• _GOAL OF THE EXERCISE_
Report back the lines in this listing that carry the string "none".

• _RECORD EXTRACTS_
Start of Block

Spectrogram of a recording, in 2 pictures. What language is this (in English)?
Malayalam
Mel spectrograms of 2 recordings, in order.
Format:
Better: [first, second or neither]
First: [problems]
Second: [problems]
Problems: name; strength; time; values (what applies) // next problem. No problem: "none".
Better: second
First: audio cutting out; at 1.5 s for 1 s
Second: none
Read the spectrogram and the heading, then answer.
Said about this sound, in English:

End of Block
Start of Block

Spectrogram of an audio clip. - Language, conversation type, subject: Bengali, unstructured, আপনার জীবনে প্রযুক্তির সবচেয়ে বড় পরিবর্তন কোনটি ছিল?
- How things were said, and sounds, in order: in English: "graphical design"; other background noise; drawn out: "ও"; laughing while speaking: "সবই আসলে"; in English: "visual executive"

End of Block

• _ANSWER_
Problems: name; strength; time; values (what applies) // next problem. No problem: "none".
Second: none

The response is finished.